…A half-hour later, Schmidt yelled that the fire was out of control, but investigators determined he had set a new quarter-acre blaze, [District Attorney Steve] Wagstaffe said. He said authorities believe Schmidt, who has no prior criminal record, set the fires “for excitement.”

The San Mateo County fire happened eight days after the first two of four fires allegedly set by Schmidt in Sonoma County. Prosecutors there charged Schmidt with four felony counts of arson and five misdemeanor counts of falsely reporting emergencies, including a car going over a cliff.


Thanks go out to Dick, Chuck, and Kelly.

John Maclean and a panel of firefighters talk about the Esperanza Fire

John Maclean's Esperanza presentation

At the Rustic Theater in Idyllwild, California on March 8, not far from where the Esperanza Fire killed the five-member crew of U.S. Forest Service engine 57, John N. Maclean talked about his new book, The Esperanza Fire: Arson, Murder, and the Agony of Engine 57. A video recording of the presentation is on the C-SPAN web site. It is an hour and 21 minutes long, but if you are interested in the fire, it will be worth your while.

The video, which can’t be embedded here, includes Mr. Maclean’s talk which is followed by a brief statement from Norm Walker, a former Division Chief on the San Bernardino National Forest, who discussed the three investigations of the fire and how they all fit together, and didn’t in some ways. Then there is a period for questions from the audience, all of which generated very interesting answers from Mr. Maclean and a panel of firefighters who were on the fire.

If you are put off by the first speaker’s remarks, jump to 3:40 when Mr. Maclean’s presentation begins.

Mr. Maclean allowed us to publish an excerpt from his book in January.


Thanks go out to Kelly

LA County to conduct major earthquake exercise

LA County OESThe Los Angeles County Office of Emergency Management will be hosting a major functional exercise to respond to a simulated magnitude 7.8 earthquake, Thursday March 21.

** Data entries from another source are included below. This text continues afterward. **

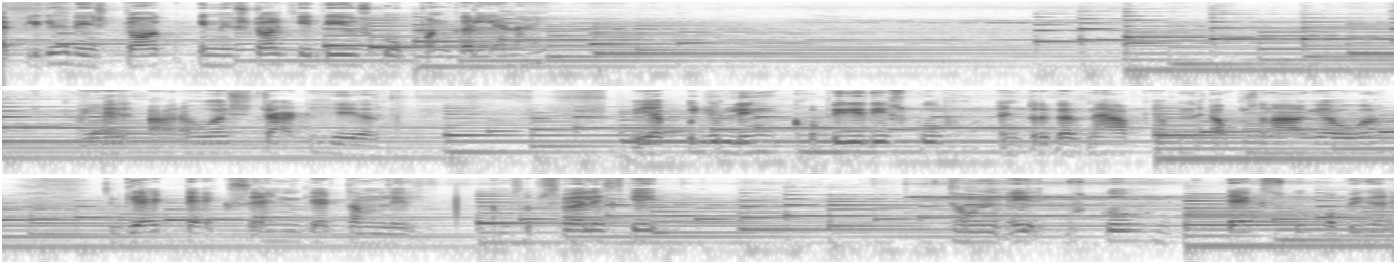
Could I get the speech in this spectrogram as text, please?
एप्लीकेशन इंस्टॉल इंस्टॉल की थी, उसको ओपन कर लेना है। आ रहा होगा स्टार्ट हेयर अभी आपको जो लिंक कॉपी की थी इसको एंटर करना है। आपके अपने ऑप्शन आ गया होगा। Get tags and get thumbnail हम सबसे पहले इसके हम उसको टैक्स को कॉपी कर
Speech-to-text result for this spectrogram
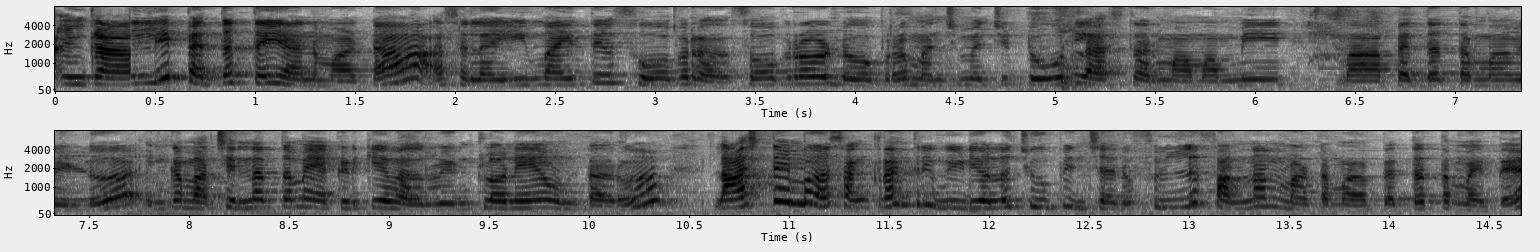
ఇంకా వెళ్ళి పెద్దత్తయ్య అనమాట అసలు ఈమైతే సూపర్ సూపర్ డోపర్. మంచి మంచి టూర్లు వేస్తారు మా మమ్మీ మా పెద్దత్తమ్మ వీళ్ళు. ఇంకా మా చిన్నత్తమ్మ ఎక్కడికి వెళ్ళరు ఇంట్లోనే ఉంటారు. లాస్ట్ టైం సంక్రాంతి వీడియోలో చూపించారు. ఫుల్ ఫన్ అనమాట మా పెద్దత్తమ్మ అయితే.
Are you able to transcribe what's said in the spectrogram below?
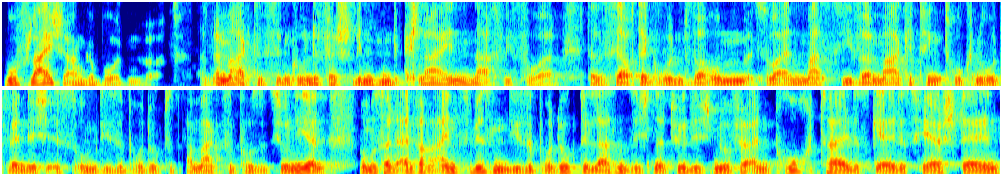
wo Fleisch angeboten wird? Also der Markt ist im Grunde verschwindend klein nach wie vor. Das ist ja auch der Grund, warum so ein massiver Marketingdruck notwendig ist, um diese Produkte am Markt zu positionieren. Man muss halt einfach eins wissen, diese Produkte lassen sich natürlich nur für einen Bruchteil des Geldes herstellen,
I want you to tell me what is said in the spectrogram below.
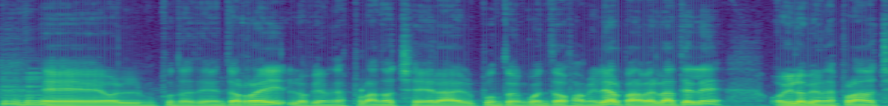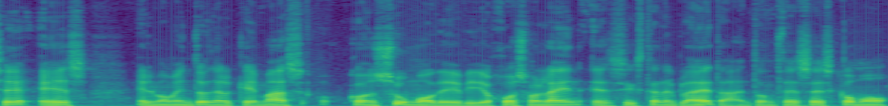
eh, o el punto de entretenimiento rey, los viernes por la noche era el punto de encuentro familiar para ver la tele, hoy los viernes por la noche es el momento en el que más consumo de videojuegos online existe en el planeta. Entonces es como,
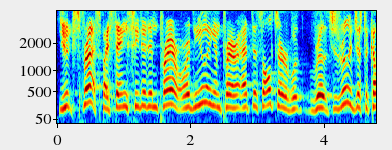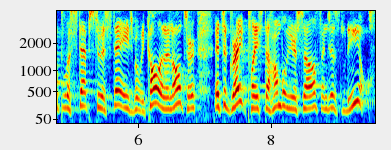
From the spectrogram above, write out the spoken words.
You express by staying seated in prayer or kneeling in prayer at this altar, which is really just a couple of steps to a stage, but we call it an altar. It's a great place to humble yourself and just kneel.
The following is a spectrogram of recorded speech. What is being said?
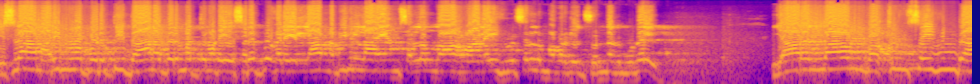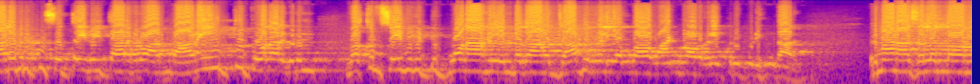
இஸ்லாம் அறிமுகப்படுத்தி தான தர்மத்தினுடைய சிறப்புகளை எல்லாம் நபிகள் நாயம் ஸல்லல்லாஹு அலைஹி செல்லும் அவர்கள் சொன்னது முதல் யாரெல்லாம் வக்கும் செய்கின்ற அளவிற்கு சொத்தை வைத்தார்களோ அந்த அனைத்து தோழர்களும் வக்கும் செய்துவிட்டு போனார்கள் என்பதாக ஜாபுர் அலி அல்லா வான்வா அவர்கள் குறிப்பிடுகின்றார்கள். பெருமானா செல்லல்லாம்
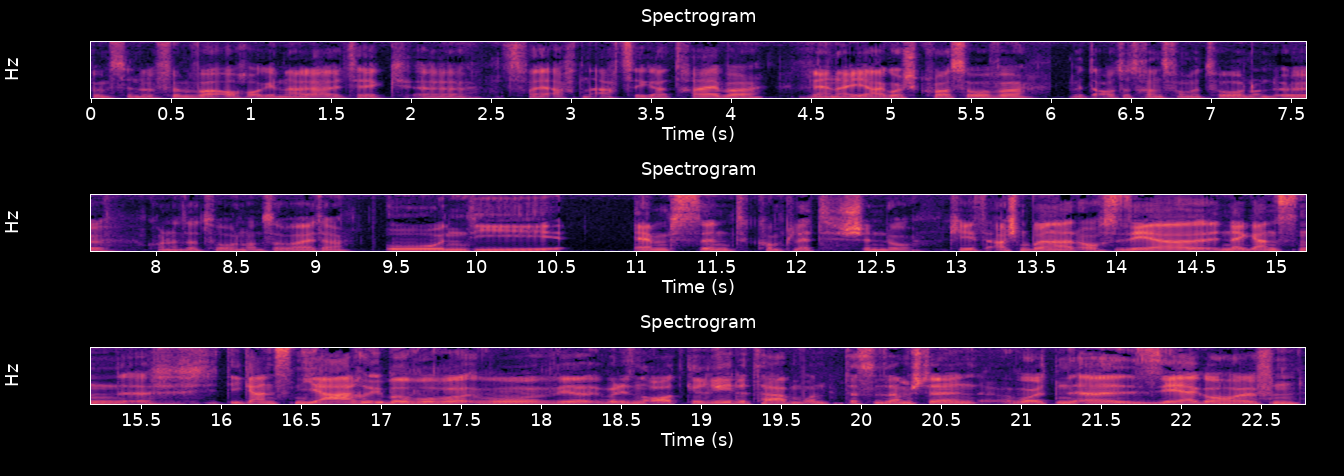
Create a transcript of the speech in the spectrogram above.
1505er, auch original Altec, äh, 288er Treiber. Werner Jagusch Crossover mit Autotransformatoren und Ölkondensatoren und so weiter. Und die Amps sind komplett Shindo. Keith Aschenbrenner hat auch sehr in der ganzen, äh, die ganzen Jahre über, wo wir, wo wir über diesen Ort geredet haben und das zusammenstellen wollten, äh, sehr geholfen.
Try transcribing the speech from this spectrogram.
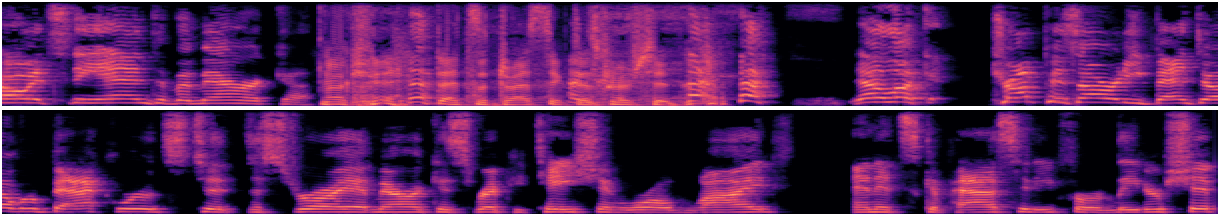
Oh, it's the end of America. Okay, that's a drastic description. now, look, Trump has already bent over backwards to destroy America's reputation worldwide and its capacity for leadership.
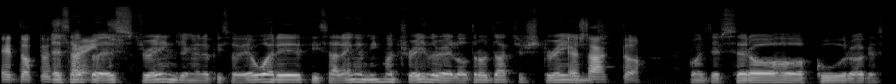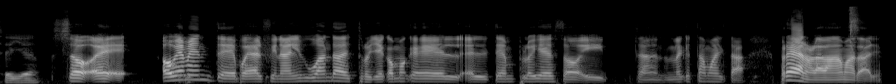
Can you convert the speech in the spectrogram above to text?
es Doctor Exacto, Strange. es Strange en el episodio de What If y sale en el mismo trailer el otro Doctor Strange Exacto. con el tercer ojo oscuro, qué sé yo. So, eh, obviamente, pues al final Wanda destruye como que el, el templo y eso, y se va a entender que está muerta. Pero ella no la van a matar.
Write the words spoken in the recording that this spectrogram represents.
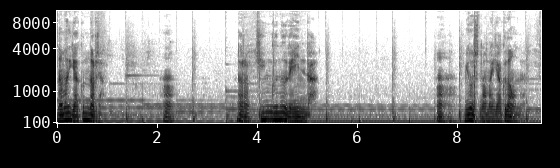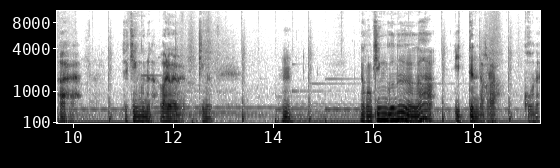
名前逆になるじゃん。うん。だからキングヌーでいいんだ。うんうん。名字の名前逆だもんね。はいはいじゃキングヌーだ。我々はキング。ヌーうん。でこのキングヌーが言ってんだからこうね。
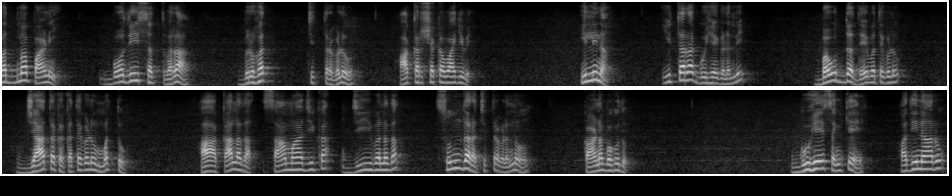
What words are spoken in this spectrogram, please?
ಪದ್ಮಪಾಣಿ ಬೋಧಿಸತ್ವರ ಬೃಹತ್ ಚಿತ್ರಗಳು ಆಕರ್ಷಕವಾಗಿವೆ. ಇಲ್ಲಿನ ಇತರ ಗುಹೆಗಳಲ್ಲಿ ಬೌದ್ಧ ದೇವತೆಗಳು, ಜಾತಕ ಕಥೆಗಳು ಮತ್ತು ಆ ಕಾಲದ ಸಾಮಾಜಿಕ ಜೀವನದ ಸುಂದರ ಚಿತ್ರಗಳನ್ನು ಕಾಣಬಹುದು. ಗುಹೆ ಸಂಖ್ಯೆ ಹದಿನಾರು,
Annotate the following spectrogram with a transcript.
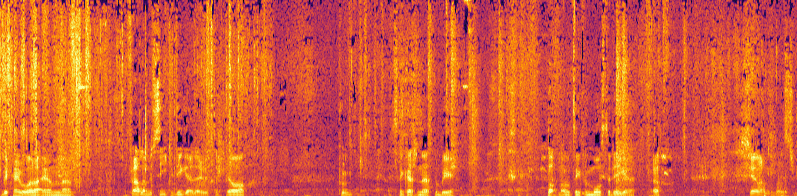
Det kan ju vara en... eh, För alla musikdiggare där ute. Ja, Punkt. sen kanske nästa blir Ja, någonting för monsterdiggare. Tjena, Monster.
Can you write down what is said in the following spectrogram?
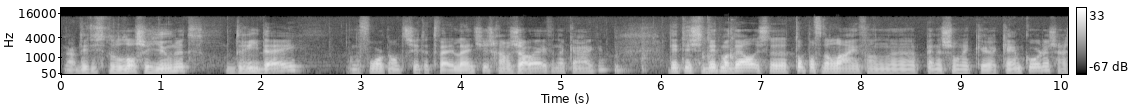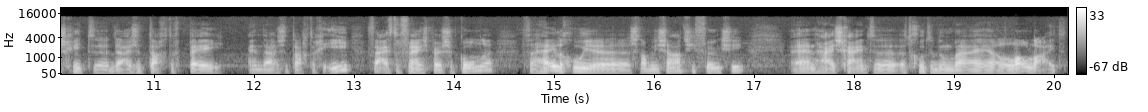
Nou, dit is de losse unit, 3D. Aan de voorkant zitten twee lensjes, gaan we zo even naar kijken. Dit, is, dit model is de top of the line van uh, Panasonic uh, camcorders. Hij schiet 1080p en 1080i, 50 frames per seconde. Een hele goede stabilisatiefunctie. En hij schijnt het goed te doen bij lowlight.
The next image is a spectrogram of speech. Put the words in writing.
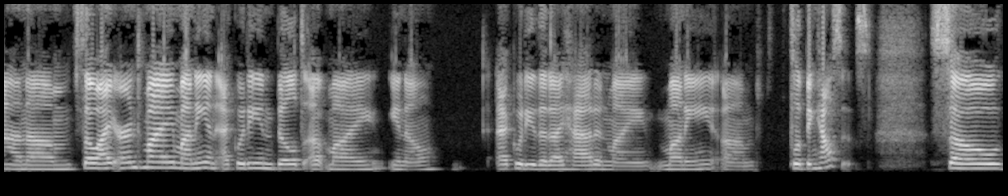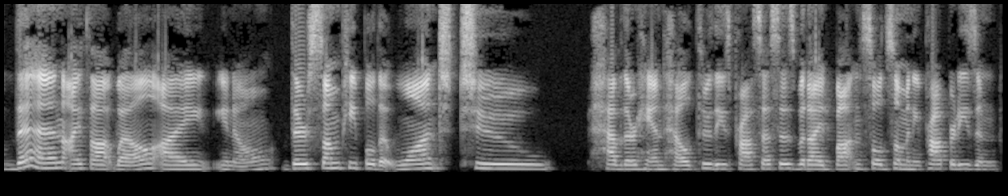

The exercise will feature the California Integrated Seismic Network’s Earthquake Early Warning Demonstration System and the participation of 53 City emergency operations centers, American Red Cross, Emergency Network Los Angeles, Southern California Edison and County departments (Chief Executive Office, Community & Senior Services, Coroner, Fire, Health, Human Resources, Internal Services, Mental Health, Public Health, Public Social Services, Public Works and Sheriff). These departments and organizations will be communicating and coordinating various types of resource and commodity requests by utilizing the Operational Area Response and Recovery System in response to a simulated magnitude 7.8 earthquake that impact the entire LACOA.

A functional exercise is a training event that is designed to test and evaluate selected emergency functions and the interaction of various levels of government, response organizations, volunteer groups, and industry in a simulated environment. This type of exercise usually involves key decision makers, the local emergency operations center and representatives from response and support organizations. Field response units are not normally activated and deployed during a functional exercise.